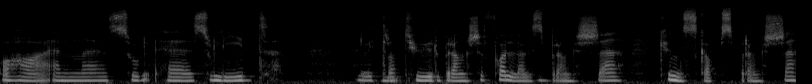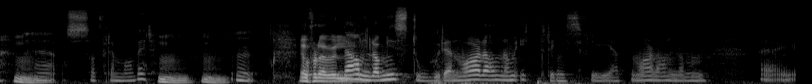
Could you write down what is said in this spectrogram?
å ha en eh, sol, eh, solid litteraturbransje, forlagsbransje, kunnskapsbransje Mm. eh, også fremover. Mm, mm. Mm. Ja, for det er vel Det handler om historien vår, det handler om ytringsfriheten vår, det handler om eh,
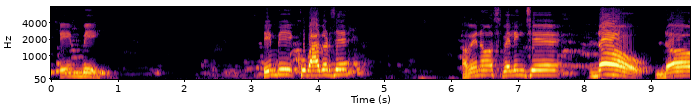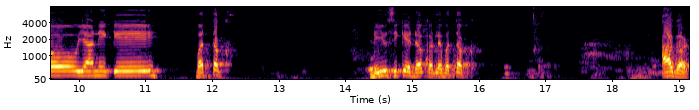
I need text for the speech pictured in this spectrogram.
team B team B ખૂબ આગળ છે હવેનો સ્પેલિંગ છે ડવ ડવ યાની કે બતક ડીયુસી કે ડક એટલે બતક આગળ.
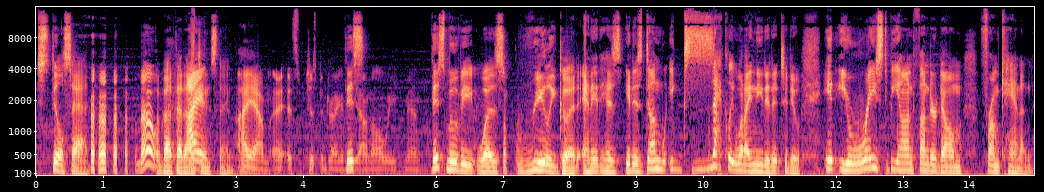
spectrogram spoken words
still sad. no, about that iTunes I, thing. I am. It's just been dragging this, me down all week, man. This movie was really good, and it has it has done exactly what I needed it to do. It erased Beyond Thunderdome from canon.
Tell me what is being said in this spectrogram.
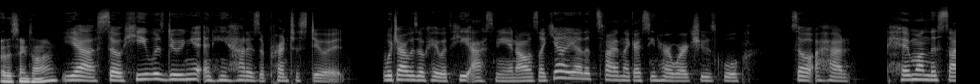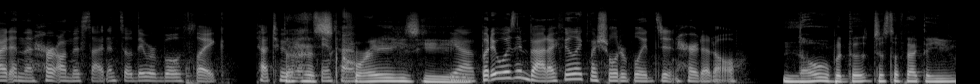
At the same time? Yeah, so he was doing it and he had his apprentice do it, which I was okay with. He asked me and I was like, "Yeah, yeah, that's fine. Like I seen her work. She was cool." So I had him on this side and then her on this side, and so they were both like tattooing at the same time. crazy. Yeah, but it wasn't bad. I feel like my shoulder blades didn't hurt at all. No, but the, just the fact that you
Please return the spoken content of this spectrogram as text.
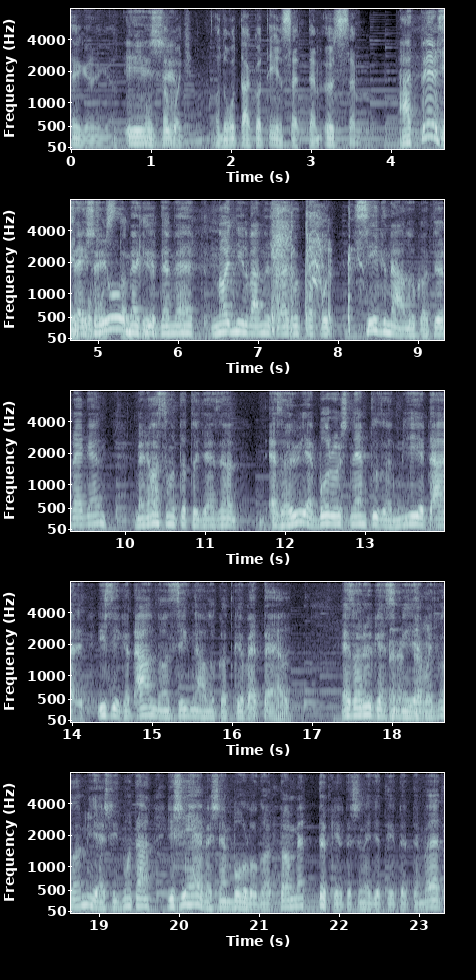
Igen, igen. És- Mondtam, hogy a nótákat én szedtem össze. Hát persze, Én és a jól megérdemelt, nagy nyilvánosságot kapott szignálokat öregen, mert azt mondtad, hogy ez a, ez a hülye boros nem tudod miért, á, izéket állandóan szignálokat követel. Ez a rögeszméje, vagy valami ilyesmit mondtál, és én hevesen bólogattam, mert tökéletesen egyetértettem veled.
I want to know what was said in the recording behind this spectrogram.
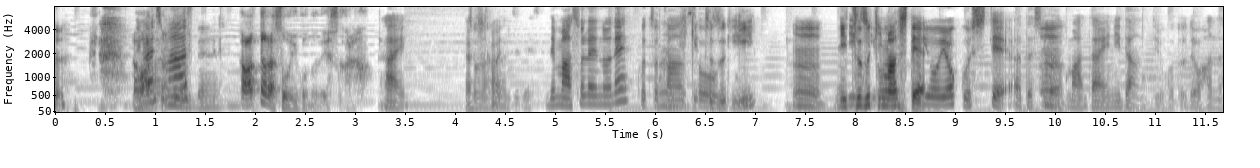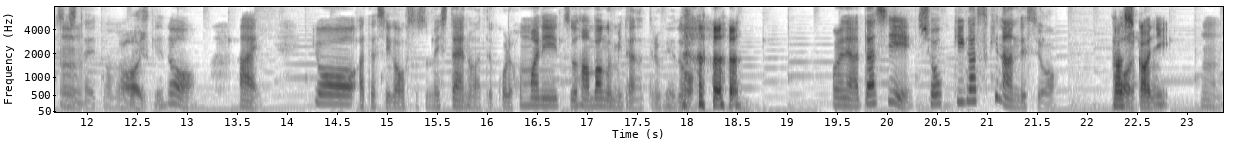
お願いしますあったらそういうことですから。はい。そんな確かに感。じです。で、まあ、それのね、靴乾うん引き続きうん。に続きまして気。を良くして、私が、うんまあ、第2弾ということでお話ししたいと思うんですけど、はい。今日、私がおすすめしたいのはって、これほんまに通販番組みたいになってるけど、これね、私、食器が好きなんですよ。確かに。うん。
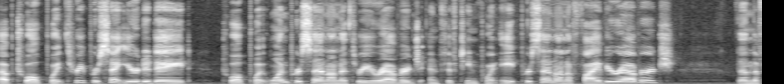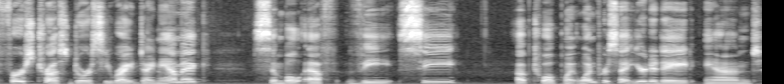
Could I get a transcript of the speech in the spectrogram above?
up 12.3% year to date, 12.1% on a three year average, and 15.8% on a five year average. Then the First Trust Dorsey Wright Dynamic, symbol FVC, up 12.1% year to date, and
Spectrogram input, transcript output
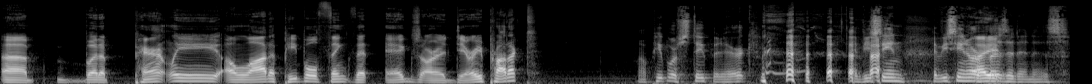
Uh, but apparently, a lot of people think that eggs are a dairy product. Well, people are stupid, Eric. have you seen Have you seen who our I- president is?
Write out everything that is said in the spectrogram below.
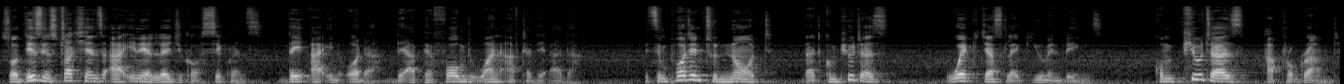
So these instructions are in a logical sequence. They are in order. They are performed one after the other. It's important to note that computers work just like human beings. Computers are programmed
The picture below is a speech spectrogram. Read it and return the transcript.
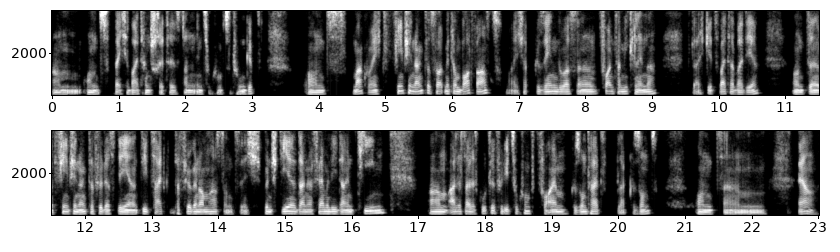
ähm, und welche weiteren Schritte es dann in Zukunft zu tun gibt. Und Marco, echt vielen, vielen Dank, dass du heute mit an Bord warst. Ich habe gesehen, du hast einen vollen Terminkalender. Gleich geht's weiter bei dir. Und äh, vielen, vielen Dank dafür, dass du dir die Zeit dafür genommen hast. Und ich wünsche dir, deiner Family, deinem Team ähm, alles, alles Gute für die Zukunft. Vor allem Gesundheit. Bleib gesund. Und ähm, ja,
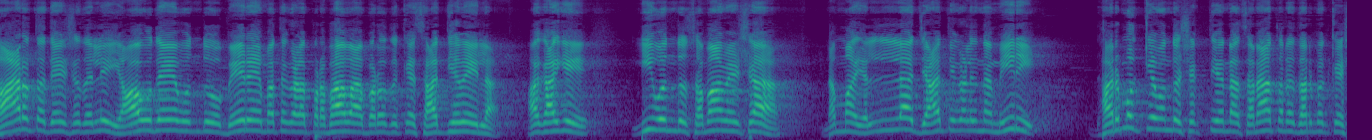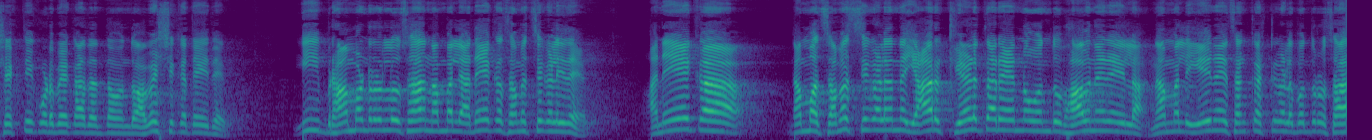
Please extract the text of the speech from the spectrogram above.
ಭಾರತ ದೇಶದಲ್ಲಿ ಯಾವುದೇ ಒಂದು ಬೇರೆ ಮತಗಳ ಪ್ರಭಾವ ಬರೋದಕ್ಕೆ ಸಾಧ್ಯವೇ ಇಲ್ಲ. ಹಾಗಾಗಿ ಈ ಒಂದು ಸಮಾವೇಶ ನಮ್ಮ ಎಲ್ಲ ಜಾತಿಗಳನ್ನ ಮೀರಿ ಧರ್ಮಕ್ಕೆ ಒಂದು ಶಕ್ತಿಯನ್ನು, ಸನಾತನ ಧರ್ಮಕ್ಕೆ ಶಕ್ತಿ ಕೊಡಬೇಕಾದಂಥ ಒಂದು ಅವಶ್ಯಕತೆ ಇದೆ. ಈ ಬ್ರಾಹ್ಮಣರಲ್ಲೂ ಸಹ ನಮ್ಮಲ್ಲಿ ಅನೇಕ ಸಮಸ್ಯೆಗಳಿದೆ. ಅನೇಕ ನಮ್ಮ ಸಮಸ್ಯೆಗಳನ್ನು ಯಾರು ಕೇಳ್ತಾರೆ ಅನ್ನೋ ಒಂದು ಭಾವನೆಯೇ ಇಲ್ಲ. ನಮ್ಮಲ್ಲಿ ಏನೇ ಸಂಕಷ್ಟಗಳು ಬಂದರೂ ಸಹ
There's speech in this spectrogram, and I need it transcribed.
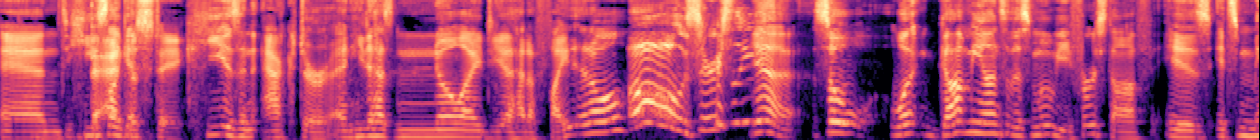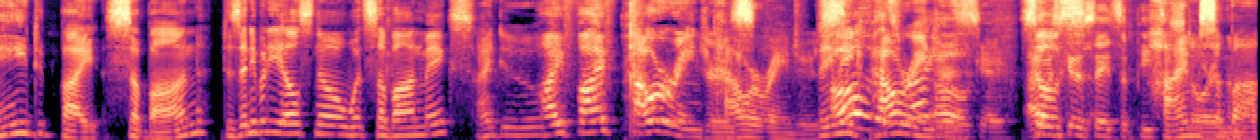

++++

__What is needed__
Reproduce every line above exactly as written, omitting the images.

__Output for this exercise__
Could you write down what is said in this spectrogram?
å ha en eh, sol, eh, solid litteraturbransje, forlagsbransje, kunnskapsbransje Mm. eh, også fremover. Mm, mm. Mm. Ja, for det er vel Det handler om historien vår, det handler om ytringsfriheten vår, det handler om eh,
I need text for the speech pictured in this spectrogram.
team B team B ખૂબ આગળ છે હવેનો સ્પેલિંગ છે ડવ ડવ યાની કે બતક ડીયુસી કે ડક એટલે બતક આગળ.
spectrogram spoken words
still sad. no, about that iTunes I, thing. I am. It's just been dragging this, me down all week, man. This movie was really good, and it has it has done exactly what I needed it to do. It erased Beyond Thunderdome from canon.
Tell me what is being said in this spectrogram.
At the same time? Yeah, so he was doing it and he had his apprentice do it, which I was okay with. He asked me and I was like, "Yeah, yeah, that's fine. Like I seen her work. She was cool." So I had him on this side and then her on this side, and so they were both like tattooing at the same time. crazy. Yeah, but it wasn't bad. I feel like my shoulder blades didn't hurt at all. No, but the, just the fact that you
Please return the spoken content of this spectrogram as text.
Igen, igen. És- Mondtam, hogy a nótákat én szedtem össze. Hát persze, Én és a jól megérdemelt, nagy nyilvánosságot kapott szignálokat öregen, mert azt mondtad, hogy ez a, ez a hülye boros nem tudod miért, á, izéket állandóan szignálokat követel. Ez a rögeszméje, vagy valami ilyesmit mondtál, és én hevesen bólogattam, mert tökéletesen egyetértettem veled.
I want to know what was said in the recording behind this spectrogram.
お願いしますあったらそういうことですから。はい。そんな確かに感。じです。で、まあ、それのね、靴乾うん引き続きうん。に続きまして気。を良くして、私が、うんまあ、第2弾ということでお話ししたいと思うんですけど、はい。今日、私がおすすめしたいのはって、これほんまに通販番組みたいになってるけど、これね、私、食器が好きなんですよ。確かに。うん。
Could I get a transcript of the speech in the spectrogram above?
up 12.3% year to date, 12.1% on a three year average, and 15.8% on a five year average. Then the First Trust Dorsey Wright Dynamic, symbol FVC, up 12.1% year to date, and
Spectrogram input, transcript output
Uh, but apparently, a lot of people think that eggs are a dairy product. Well, people are stupid, Eric. have you seen Have you seen who our I- president is?
Write out everything that is said in the spectrogram below.
So these instructions are in a logical sequence. They are in order. They are performed one after the other. It's important to note that computers work just like human beings. Computers are programmed
The picture below is a speech spectrogram. Read it and return the transcript.
ähm, und welche weiteren Schritte es dann in Zukunft zu tun gibt. Und Marco, echt vielen, vielen Dank, dass du heute mit an Bord warst. Ich habe gesehen, du hast einen vollen Terminkalender. Gleich geht's weiter bei dir. Und äh, vielen, vielen Dank dafür, dass du dir die Zeit dafür genommen hast. Und ich wünsche dir, deiner Family, deinem Team ähm, alles, alles Gute für die Zukunft. Vor allem Gesundheit. Bleib gesund. Und ähm, ja,
Please extract the text of the speech from the spectrogram above.
ಭಾರತ ದೇಶದಲ್ಲಿ ಯಾವುದೇ ಒಂದು ಬೇರೆ ಮತಗಳ ಪ್ರಭಾವ ಬರೋದಕ್ಕೆ ಸಾಧ್ಯವೇ ಇಲ್ಲ. ಹಾಗಾಗಿ ಈ ಒಂದು ಸಮಾವೇಶ ನಮ್ಮ ಎಲ್ಲ ಜಾತಿಗಳನ್ನ ಮೀರಿ ಧರ್ಮಕ್ಕೆ ಒಂದು ಶಕ್ತಿಯನ್ನು, ಸನಾತನ ಧರ್ಮಕ್ಕೆ ಶಕ್ತಿ ಕೊಡಬೇಕಾದಂಥ ಒಂದು ಅವಶ್ಯಕತೆ ಇದೆ. ಈ ಬ್ರಾಹ್ಮಣರಲ್ಲೂ ಸಹ ನಮ್ಮಲ್ಲಿ ಅನೇಕ ಸಮಸ್ಯೆಗಳಿದೆ. ಅನೇಕ ನಮ್ಮ ಸಮಸ್ಯೆಗಳನ್ನು ಯಾರು ಕೇಳ್ತಾರೆ ಅನ್ನೋ ಒಂದು ಭಾವನೆಯೇ ಇಲ್ಲ. ನಮ್ಮಲ್ಲಿ ಏನೇ ಸಂಕಷ್ಟಗಳು ಬಂದರೂ ಸಹ
There's speech in this spectrogram, and I need it transcribed.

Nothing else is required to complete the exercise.